Exercise aim:
Exactly as they appear, print the line with "This is a spectrogram" and each line after it through the end of the entries below; leave out pictures.

(Data items)

________________________

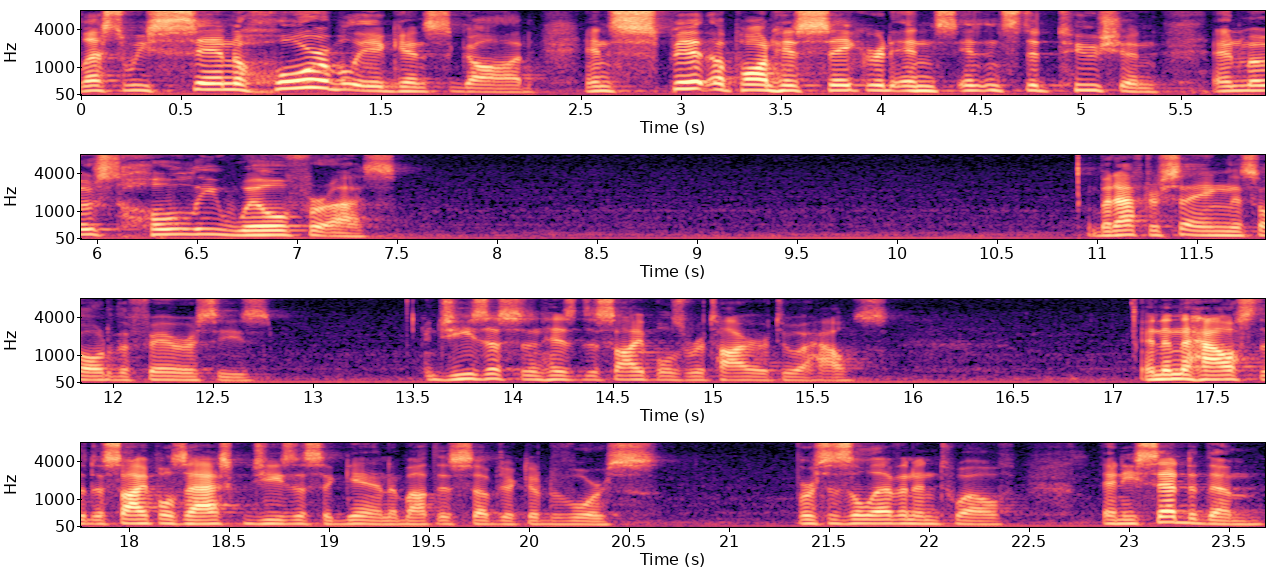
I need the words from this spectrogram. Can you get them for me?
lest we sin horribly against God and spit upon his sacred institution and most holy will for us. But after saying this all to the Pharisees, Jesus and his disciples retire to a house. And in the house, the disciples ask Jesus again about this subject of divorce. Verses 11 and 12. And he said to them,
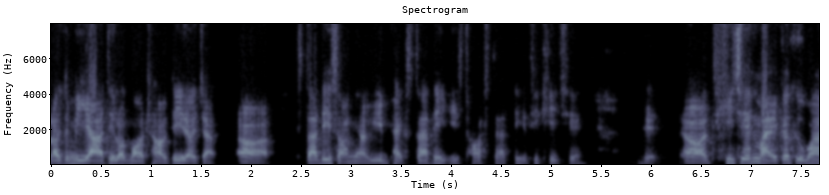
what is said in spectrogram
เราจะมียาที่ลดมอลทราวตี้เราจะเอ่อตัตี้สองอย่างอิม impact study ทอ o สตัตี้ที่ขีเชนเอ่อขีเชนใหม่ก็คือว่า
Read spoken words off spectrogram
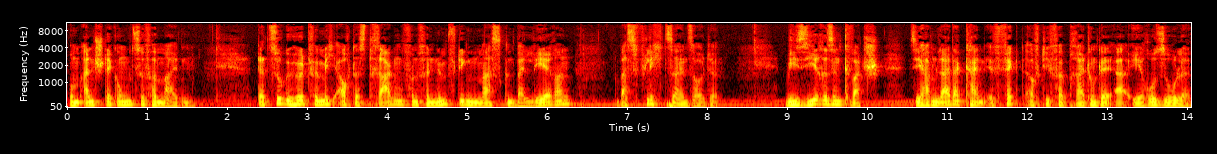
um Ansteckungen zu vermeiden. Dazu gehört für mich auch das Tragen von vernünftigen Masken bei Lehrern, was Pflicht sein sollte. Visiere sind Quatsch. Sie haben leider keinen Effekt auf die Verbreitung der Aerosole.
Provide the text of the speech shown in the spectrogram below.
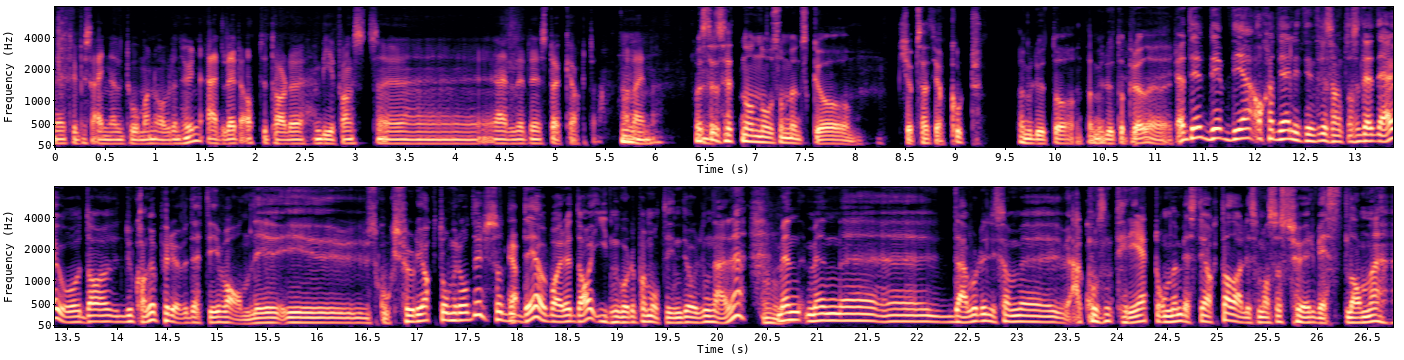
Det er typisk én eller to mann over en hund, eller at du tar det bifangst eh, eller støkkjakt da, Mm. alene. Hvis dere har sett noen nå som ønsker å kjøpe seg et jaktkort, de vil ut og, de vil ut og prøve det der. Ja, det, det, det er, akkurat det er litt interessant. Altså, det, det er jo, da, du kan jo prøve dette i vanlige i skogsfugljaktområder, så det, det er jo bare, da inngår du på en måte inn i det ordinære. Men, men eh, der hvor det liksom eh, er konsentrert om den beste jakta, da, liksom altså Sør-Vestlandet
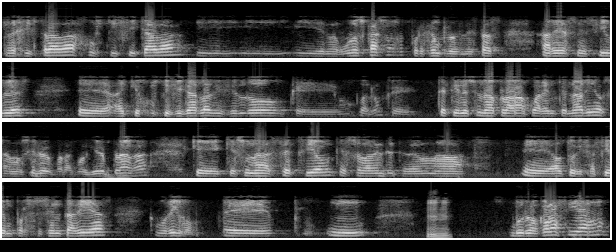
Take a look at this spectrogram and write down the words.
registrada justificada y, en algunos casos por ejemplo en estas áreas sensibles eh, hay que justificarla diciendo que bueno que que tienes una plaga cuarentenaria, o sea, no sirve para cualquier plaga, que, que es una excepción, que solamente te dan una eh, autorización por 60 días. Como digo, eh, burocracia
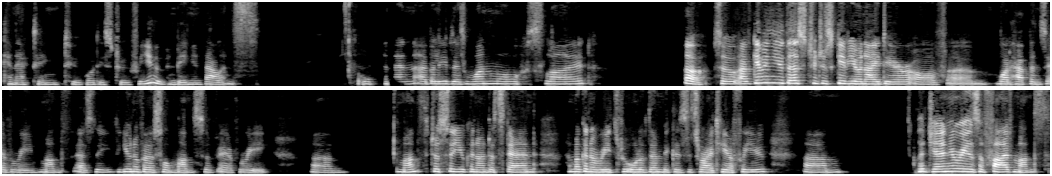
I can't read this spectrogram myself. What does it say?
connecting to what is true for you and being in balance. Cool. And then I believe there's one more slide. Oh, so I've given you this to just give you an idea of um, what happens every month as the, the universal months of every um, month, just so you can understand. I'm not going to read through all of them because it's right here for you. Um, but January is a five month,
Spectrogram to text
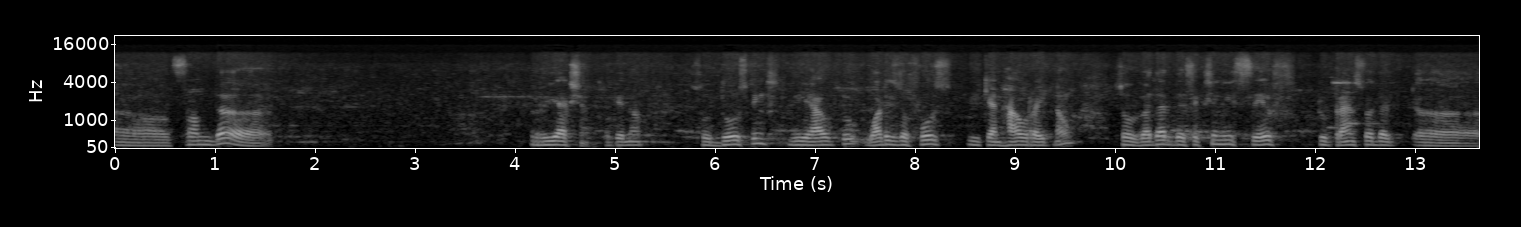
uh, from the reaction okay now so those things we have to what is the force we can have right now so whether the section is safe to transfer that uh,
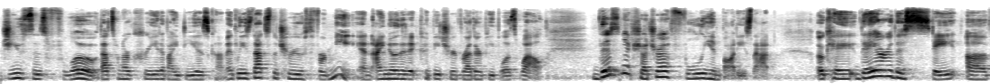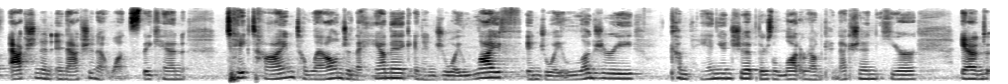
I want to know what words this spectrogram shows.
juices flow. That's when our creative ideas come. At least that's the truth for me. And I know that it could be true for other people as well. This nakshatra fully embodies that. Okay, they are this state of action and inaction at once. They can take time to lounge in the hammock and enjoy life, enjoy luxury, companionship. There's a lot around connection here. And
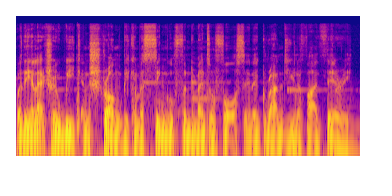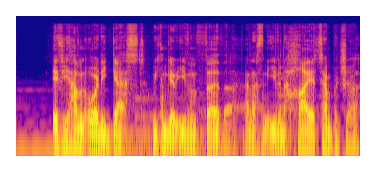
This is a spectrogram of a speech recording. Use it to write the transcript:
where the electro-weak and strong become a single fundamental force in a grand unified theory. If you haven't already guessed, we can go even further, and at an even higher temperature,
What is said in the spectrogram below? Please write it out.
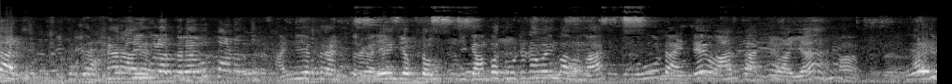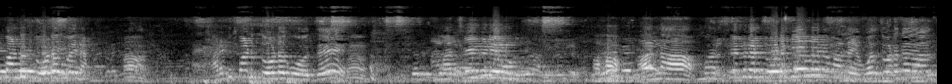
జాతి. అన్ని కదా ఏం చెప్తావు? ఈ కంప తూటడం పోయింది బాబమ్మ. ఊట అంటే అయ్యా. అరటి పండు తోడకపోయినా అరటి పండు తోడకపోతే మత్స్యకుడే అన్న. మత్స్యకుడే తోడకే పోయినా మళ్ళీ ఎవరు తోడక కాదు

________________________

Answer to this task:
This is a spectrogram of a speech recording. Use it to write the transcript:
where the electro-weak and strong become a single fundamental force in a grand unified theory. If you haven't already guessed, we can go even further, and at an even higher temperature,
What is said in the spectrogram below? Please write it out.
జాతి. అన్ని కదా ఏం చెప్తావు? ఈ కంప తూటడం పోయింది బాబమ్మ. ఊట అంటే అయ్యా. అరటి పండు తోడకపోయినా అరటి పండు తోడకపోతే మత్స్యకుడే అన్న. మత్స్యకుడే తోడకే పోయినా మళ్ళీ ఎవరు తోడక కాదు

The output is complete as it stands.